** Supplied information follows **

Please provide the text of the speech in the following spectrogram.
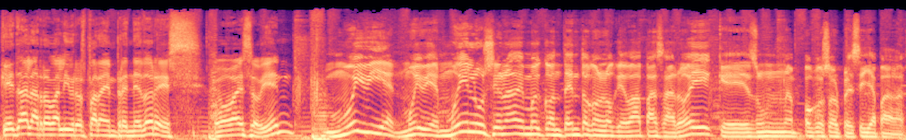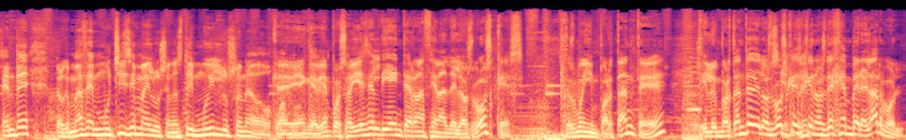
¿Qué tal arroba libros para emprendedores? ¿Cómo va eso? ¿Bien? Muy bien, muy bien. Muy ilusionado y muy contento con lo que va a pasar hoy, que es un poco sorpresilla para la gente, pero que me hace muchísima ilusión. Estoy muy ilusionado. Qué bien, qué bien. Pues hoy es el Día Internacional de los Bosques. Esto es muy importante, ¿eh? Y lo importante de los bosques es que nos dejen ver el árbol.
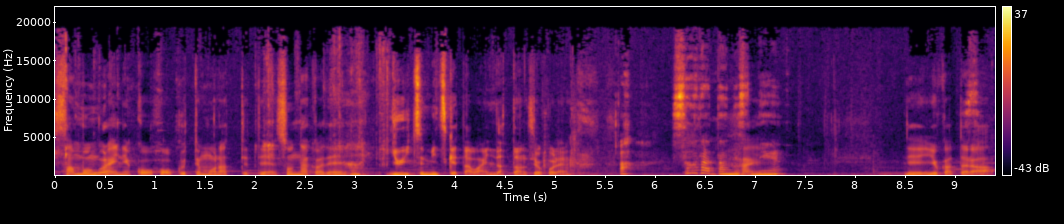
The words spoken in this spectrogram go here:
3本ぐらいね候補送ってもらっててその中ではい唯一見つけたワインだったんですよこれ。あ、そうだったんですね。でよかったら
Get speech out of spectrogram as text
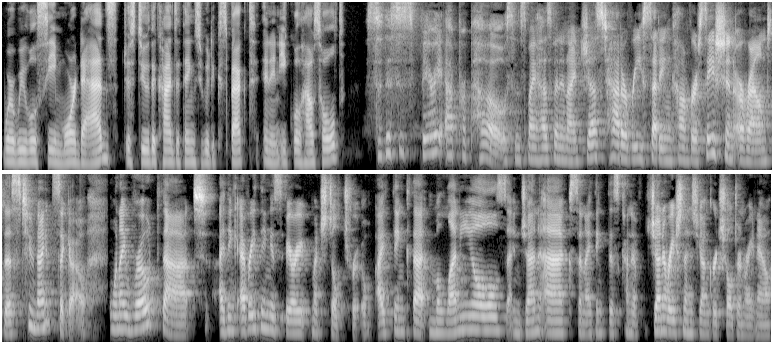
where we will see more dads just do the kinds of things you would expect in an equal household? So, this is very apropos since my husband and I just had a resetting conversation around this two nights ago. When I wrote that, I think everything is very much still true. I think that millennials and Gen X, and I think this kind of generation that has younger children right now,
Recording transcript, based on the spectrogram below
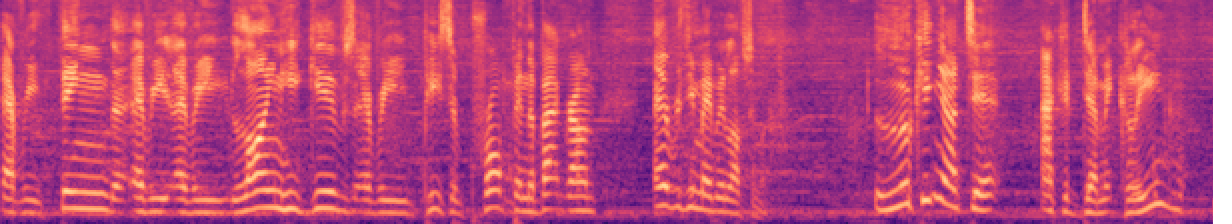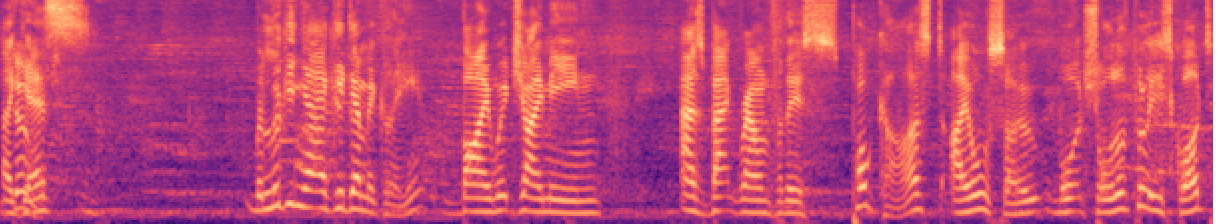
everything that every every line he gives, every piece of prop in the background, everything made me laugh so much. Looking at it academically, I Don't. guess, but looking at academically, by which I mean as background for this podcast, I also watched all of Police Squad,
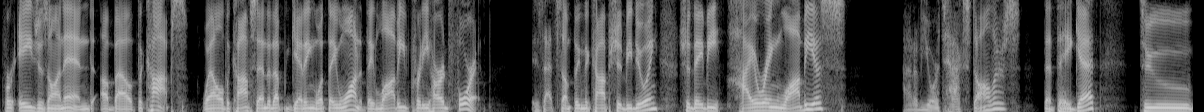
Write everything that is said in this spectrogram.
for ages on end about the cops. Well, the cops ended up getting what they wanted. They lobbied pretty hard for it. Is that something the cops should be doing? Should they be hiring lobbyists out of your tax dollars that they get to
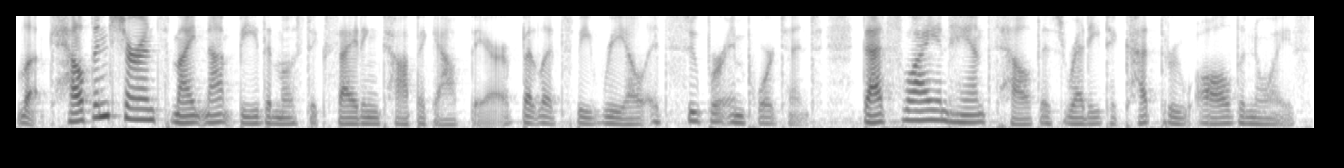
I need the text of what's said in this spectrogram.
Look, health insurance might not be the most exciting topic out there, but let's be real, it's super important. That's why Enhance Health is ready to cut through all the noise.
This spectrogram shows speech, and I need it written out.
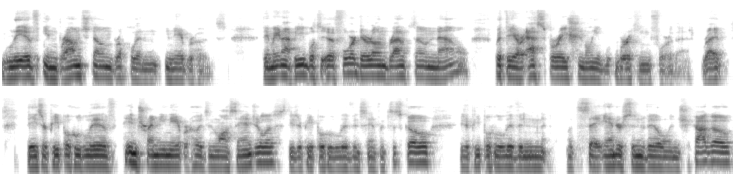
live in brownstone Brooklyn neighborhoods. They may not be able to afford their own brownstone now, but they are aspirationally working for that, right? These are people who live in trendy neighborhoods in Los Angeles. These are people who live in San Francisco. These are people who live in, let's say, Andersonville in Chicago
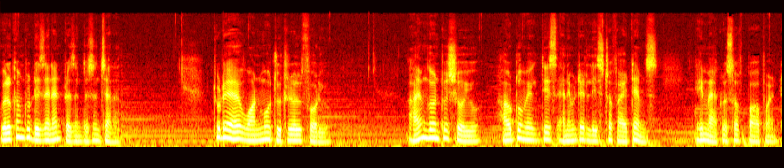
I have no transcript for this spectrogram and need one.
Welcome to Design and Presentation channel. Today I have one more tutorial for you. I am going to show you how to make this animated list of items in Microsoft PowerPoint.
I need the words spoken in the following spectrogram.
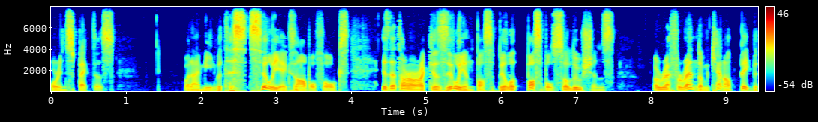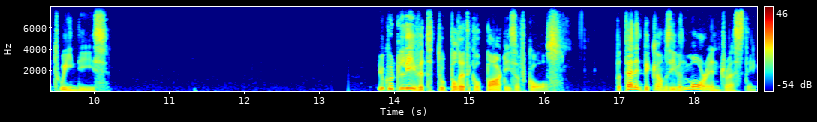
or inspectors. What I mean with this silly example, folks, is that there are a gazillion possible, possible solutions. A referendum cannot pick between these. You could leave it to political parties, of course, but then it becomes even more interesting.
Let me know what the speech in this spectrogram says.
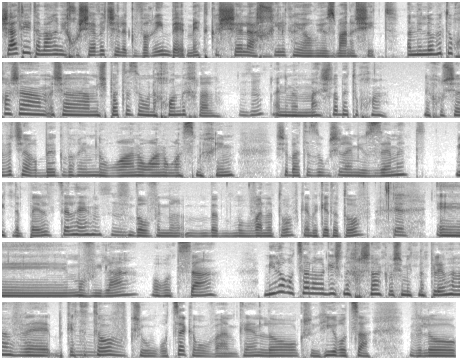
שאלתי את תמר אם היא חושבת שלגברים באמת קשה להכיל כיום יוזמה נשית. אני לא בטוחה שה, שהמשפט הזה הוא נכון בכלל. Mm-hmm. אני ממש לא בטוחה. אני חושבת שהרבה גברים נורא נורא נורא שמחים שבת הזוג שלהם יוזמת, מתנפלת עליהם. באופן, במובן הטוב, כן, בקטע טוב. כן. אה, מובילה, רוצה. מי לא רוצה להרגיש נחשק ושמתנפלים עליו אה, בקטע. טוב, כשהוא רוצה כמובן, כן? לא כשהיא רוצה, ולא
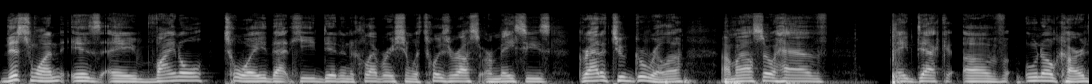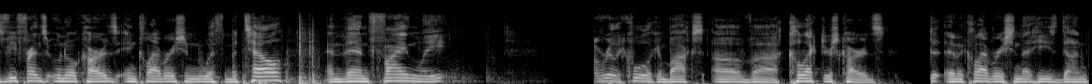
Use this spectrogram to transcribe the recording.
This one is a vinyl toy that he did in a collaboration with Toys R Us or Macy's Gratitude Gorilla. Um, I also have a deck of Uno cards, VeeFriends Uno cards, in collaboration with Mattel. And then finally, a really cool looking box of uh, collector's cards in a collaboration that he's done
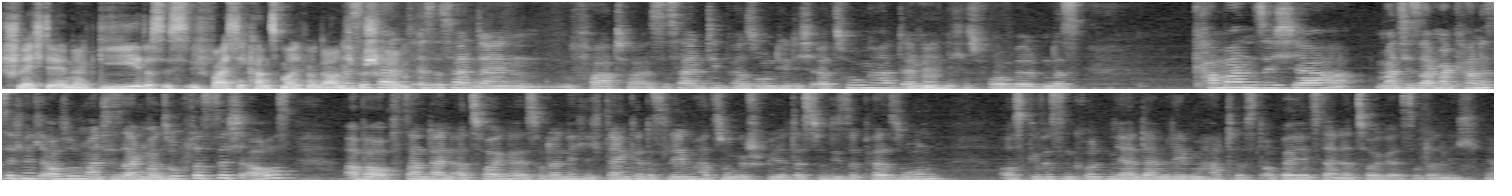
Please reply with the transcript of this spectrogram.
schlechte Energie, das ist, ich weiß nicht, kann es manchmal gar nicht es beschreiben. Ist halt, es ist halt dein Vater, es ist halt die Person, die dich erzogen hat, dein mhm. männliches Vorbild und das kann man sich ja, manche sagen, man kann es sich nicht aussuchen, manche sagen, man sucht es sich aus, aber ob es dann dein Erzeuger ist oder nicht, ich denke, das Leben hat so gespielt, dass du diese Person aus gewissen Gründen ja in deinem Leben hattest, ob er jetzt dein Erzeuger ist oder nicht. Ja.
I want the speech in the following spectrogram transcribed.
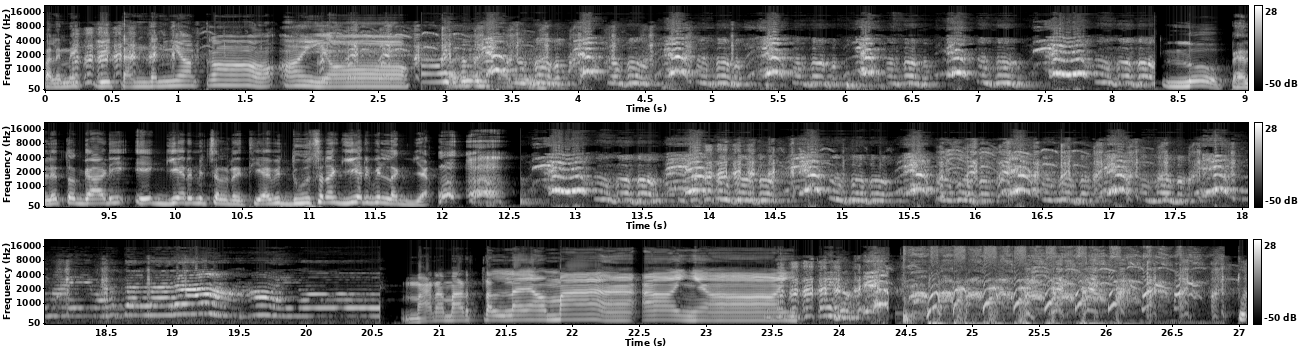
पहले मैं की तंदनिया का आया लो पहले तो गाड़ी एक गियर में चल रही थी अभी दूसरा गियर भी लग गया। मारा मार तल्ला मा आया। तो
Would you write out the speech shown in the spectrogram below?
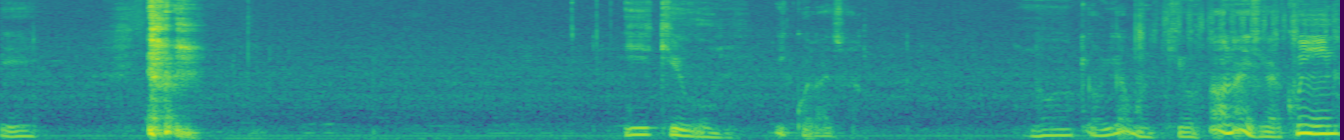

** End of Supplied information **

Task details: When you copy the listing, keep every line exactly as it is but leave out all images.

Exercise answer:
Please provide the text of the speech in the following spectrogram.
¿Qué tal arroba libros para emprendedores? ¿Cómo va eso? ¿Bien? Muy bien, muy bien. Muy ilusionado y muy contento con lo que va a pasar hoy, que es un poco sorpresilla para la gente, pero que me hace muchísima ilusión. Estoy muy ilusionado. Qué bien, qué bien. Pues hoy es el Día Internacional de los Bosques. Esto es muy importante, ¿eh? Y lo importante de los bosques es que nos dejen ver el árbol.
The words spoken in this spectrogram go here:
3本ぐらいね候補送ってもらっててその中ではい唯一見つけたワインだったんですよこれ。あ、そうだったんですね。でよかったら
Get speech out of spectrogram as text
where we will see more dads just do the kinds of things you would expect in an equal household? So, this is very apropos since my husband and I just had a resetting conversation around this two nights ago. When I wrote that, I think everything is very much still true. I think that millennials and Gen X, and I think this kind of generation that has younger children right now,
Recording transcript, based on the spectrogram below
everything that every every line he gives, every piece of prop in the background, everything made me laugh so much. Looking at it academically, I Don't. guess, but looking at academically, by which I mean as background for this podcast, I also watched all of Police Squad,
Write everything that is said in this spectrogram.
for ages on end about the cops. Well, the cops ended up getting what they wanted. They lobbied pretty hard for it. Is that something the cops should be doing? Should they be hiring lobbyists out of your tax dollars that they get to
I need the text of what's said in this spectrogram.
Look, health insurance might not be the most exciting topic out there, but let's be real, it's super important. That's why Enhance Health is ready to cut through all the noise.
This spectrogram shows speech, and I need it written out.
live in brownstone Brooklyn neighborhoods. They may not be able to afford their own brownstone now, but they are aspirationally working for that, right? These are people who live in trendy neighborhoods in Los Angeles. These are people who live in San Francisco. These are people who live in, let's say, Andersonville in Chicago
I have no transcript for this spectrogram and need one.
Welcome to Design and Presentation channel. Today I have one more tutorial for you. I am going to show you how to make this animated list of items in Microsoft PowerPoint.
I need the words spoken in the following spectrogram.
or inspectors. What I mean with this silly example, folks, is that there are a gazillion possible, possible solutions. A referendum cannot pick between these. You could leave it to political parties, of course, but then it becomes even more interesting.
Let me know what the speech in this spectrogram says.
שאלתי את תמר אם היא חושבת שלגברים באמת קשה להכיל כיום יוזמה נשית. אני לא בטוחה שה, שהמשפט הזה הוא נכון בכלל. Mm-hmm. אני ממש לא בטוחה. אני חושבת שהרבה גברים נורא נורא נורא שמחים שבת הזוג שלהם יוזמת, מתנפלת עליהם. באופן, במובן הטוב, כן, בקטע טוב. כן. אה, מובילה, רוצה. מי לא רוצה להרגיש נחשק ושמתנפלים עליו אה, בקטע. טוב, כשהוא רוצה כמובן, כן? לא כשהיא רוצה, ולא
Use this spectrogram to transcribe the recording.
This one is a vinyl toy that he did in a collaboration with Toys R Us or Macy's Gratitude Gorilla. Um, I also have a deck of Uno cards, VeeFriends Uno cards, in collaboration with Mattel. And then finally, a really cool looking box of uh, collector's cards in a collaboration that he's done
Please reply with the transcript of this spectrogram.
schlechte Energie, das ist, ich weiß nicht, kann es manchmal gar nicht es beschreiben. Ist halt, es ist halt dein Vater, es ist halt die Person, die dich erzogen hat, dein mhm. männliches Vorbild und das kann man sich ja, manche sagen, man kann es sich nicht aussuchen, manche sagen, man sucht es sich aus, aber ob es dann dein Erzeuger ist oder nicht, ich denke, das Leben hat so gespielt, dass du diese Person aus gewissen Gründen ja in deinem Leben hattest, ob er jetzt dein Erzeuger ist oder nicht. Ja.
I want the speech in the following spectrogram transcribed.
पहले मैं की तंदनिया का आया लो पहले तो गाड़ी एक गियर में चल रही थी अभी दूसरा गियर भी लग गया। मारा मार तल्ला मा आया। तो
Would you write out the speech shown in the spectrogram below?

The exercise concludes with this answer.